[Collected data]
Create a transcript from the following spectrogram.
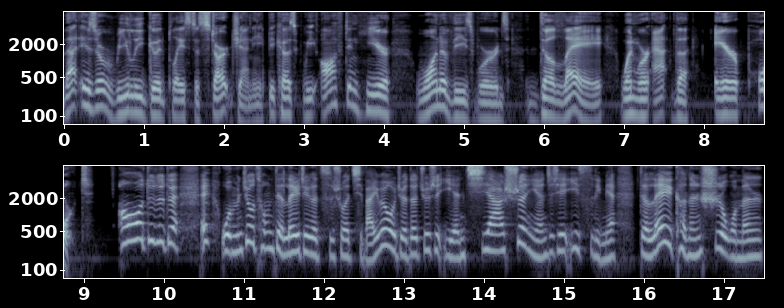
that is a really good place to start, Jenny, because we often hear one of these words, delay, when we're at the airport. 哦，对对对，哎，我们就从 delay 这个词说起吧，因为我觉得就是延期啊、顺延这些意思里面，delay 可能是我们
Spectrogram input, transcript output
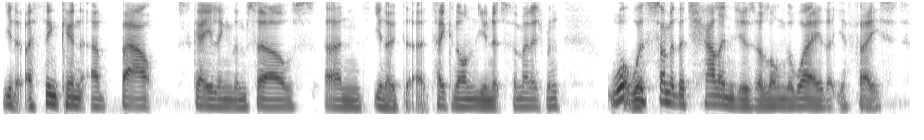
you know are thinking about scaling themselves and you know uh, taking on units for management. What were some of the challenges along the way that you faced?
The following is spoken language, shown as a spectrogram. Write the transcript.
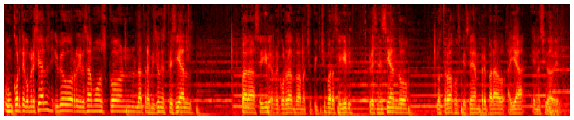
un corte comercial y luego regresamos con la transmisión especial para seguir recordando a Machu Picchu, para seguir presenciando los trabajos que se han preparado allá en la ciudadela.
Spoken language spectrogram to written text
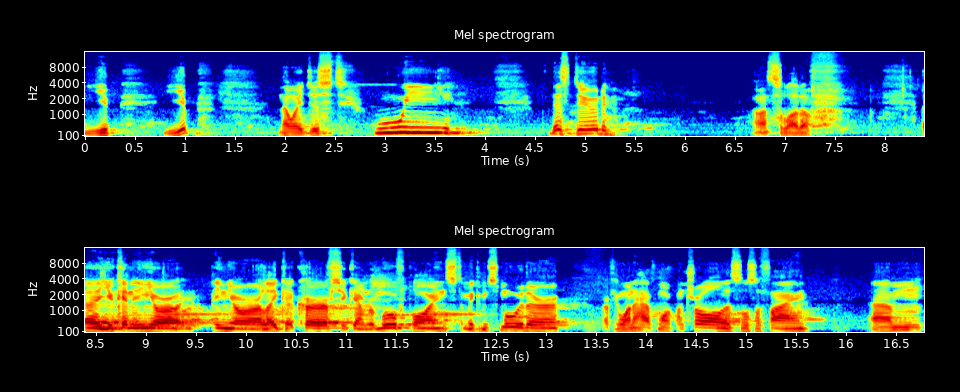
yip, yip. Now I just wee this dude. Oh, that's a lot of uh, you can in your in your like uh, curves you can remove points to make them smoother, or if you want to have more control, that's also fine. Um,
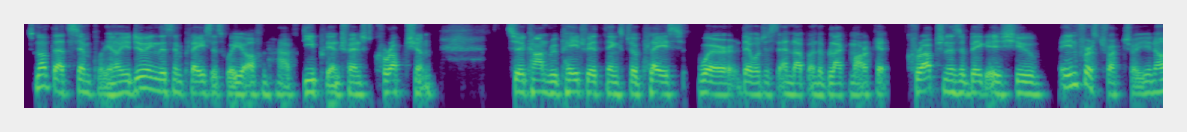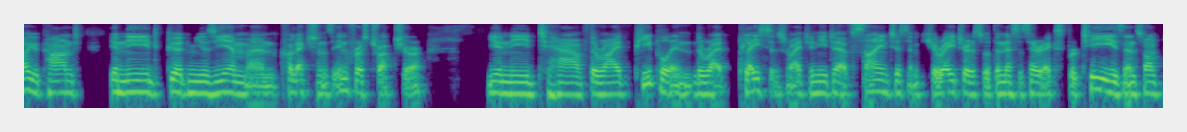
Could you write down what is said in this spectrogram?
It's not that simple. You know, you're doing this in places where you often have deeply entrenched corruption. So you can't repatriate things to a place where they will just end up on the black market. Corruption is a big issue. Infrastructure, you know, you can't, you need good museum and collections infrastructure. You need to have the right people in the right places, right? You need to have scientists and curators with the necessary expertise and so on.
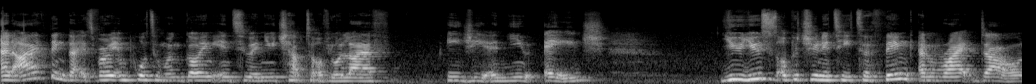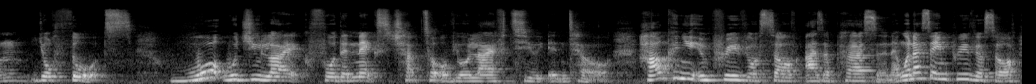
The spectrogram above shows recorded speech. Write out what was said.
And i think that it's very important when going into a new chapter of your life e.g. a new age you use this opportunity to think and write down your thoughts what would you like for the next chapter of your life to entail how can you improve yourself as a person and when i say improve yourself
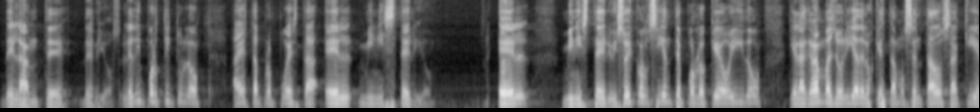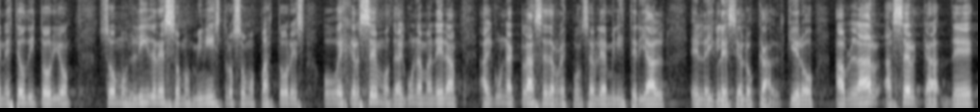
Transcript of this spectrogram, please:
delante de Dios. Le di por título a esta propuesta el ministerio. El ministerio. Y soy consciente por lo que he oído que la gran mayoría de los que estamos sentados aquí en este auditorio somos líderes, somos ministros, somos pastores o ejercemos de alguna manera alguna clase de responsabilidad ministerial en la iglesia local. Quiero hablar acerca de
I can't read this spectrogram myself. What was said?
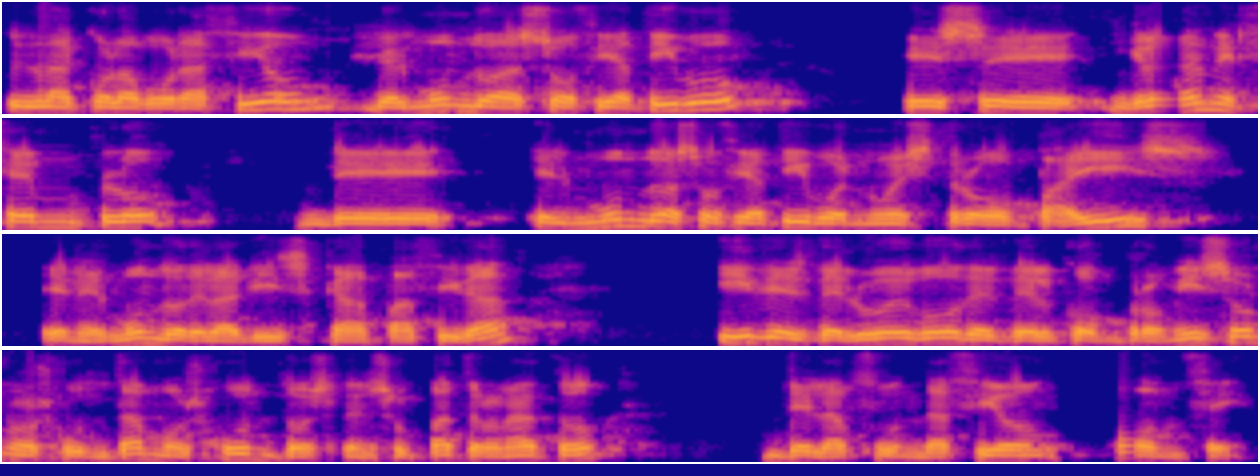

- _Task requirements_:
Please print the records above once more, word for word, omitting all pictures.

- _Result for this task_:
Create a transcript from the following spectrogram.
that is a really good place to start, Jenny, because we often hear one of these words, delay, when we're at the airport. 哦，对对对，哎，我们就从 delay 这个词说起吧，因为我觉得就是延期啊、顺延这些意思里面，delay 可能是我们
Spectrogram input, transcript output
you know are thinking about scaling themselves and you know uh, taking on units for management. What were some of the challenges along the way that you faced?
The following is spoken language, shown as a spectrogram. Write the transcript.
un corte comercial y luego regresamos con la transmisión especial para seguir recordando a Machu Picchu, para seguir presenciando los trabajos que se han preparado allá en la ciudadela.
Spoken language spectrogram to written text
yip, yip. Now I just wee this dude. Oh, that's a lot of uh, you can in your in your like uh, curves you can remove points to make them smoother, or if you want to have more control, that's also fine. Um,
Could you write down what is said in this spectrogram?
It's not that simple. You know, you're doing this in places where you often have deeply entrenched corruption. So you can't repatriate things to a place where they will just end up on the black market. Corruption is a big issue. Infrastructure, you know, you can't, you need good museum and collections infrastructure. You need to have the right people in the right places, right? You need to have scientists and curators with the necessary expertise and so on.
The spectrogram above shows recorded speech. Write out what was said.
And i think that it's very important when going into a new chapter of your life e.g. a new age you use this opportunity to think and write down your thoughts what would you like for the next chapter of your life to entail how can you improve yourself as a person and when i say improve yourself
Transcript of this spectrogram, please:
delante de Dios. Le di por título a esta propuesta el ministerio. El ministerio. Y soy consciente por lo que he oído que la gran mayoría de los que estamos sentados aquí en este auditorio somos líderes, somos ministros, somos pastores o ejercemos de alguna manera alguna clase de responsabilidad ministerial en la iglesia local. Quiero hablar acerca de
I can't read this spectrogram myself. What was said?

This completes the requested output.